9. I am satisfied that the judge did err in reaching her decision as is claimed in the grounds of appeal and as is accepted by the respondent. The decision clearly involved the making of an error of law as claimed as these errors went to the weight to be attached to the public interest by operation of section 117B(6) of the 2002 Act. That required a finding as to whether a parental relationship exists between the appellant and his partner's son. That error infects the findings on proportionality which must also be set aside. Further, the judge erred in considering that it would be reasonable to expect the appellant's partner to go back to Pakistan, given the finding made that it would not be reasonable to expect her son to leave the United Kingdom.
10. I consider that the findings as to family life made by Judge Phull can be preserved.
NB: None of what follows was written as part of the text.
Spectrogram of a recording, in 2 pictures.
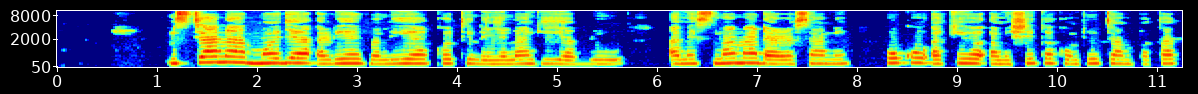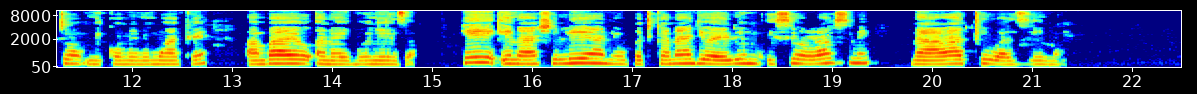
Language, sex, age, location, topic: Swahili, female, 25-35, Dar es Salaam, education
It will, however, be necessary for the Upper Tribunal to make findings as to whether there exists a parental relationship between the appellant and his partner's son and to make fresh findings as to proportionality in any event, given the finding that it would not be reasonable to expect the appellant's partner's son to leave the United Kingdom.
Notice of Decision & Directions
1. The decision of the First-tier Tribunal did involve the making of an error of law and I set it aside.
2. The appeal will be remade in the Upper Tribunal on a date to be fixed.
3. Having regard to the Pilot Practice Direction and the UTIAC Guidance Note No 1 of 2020, the Upper Tribunal is provisionally of the view that the forthcoming hearing in this appeal can and should be held face-to-face on a date to be fixed as it may be necessary to have further oral evidence via a court interpreter.
4. Any party wishing to adduce further evidence must serve it at least 10 working days before the next hearing, accompanied by an application made pursuant to rule 15 (2A) of the Tribunal Procedure (Upper Tribunal) Rules 2008 explaining why it should be permitted
Signed Date 23 October 2020
Jeremy K H Rintoul
Upper Tribunal Judge Rintoul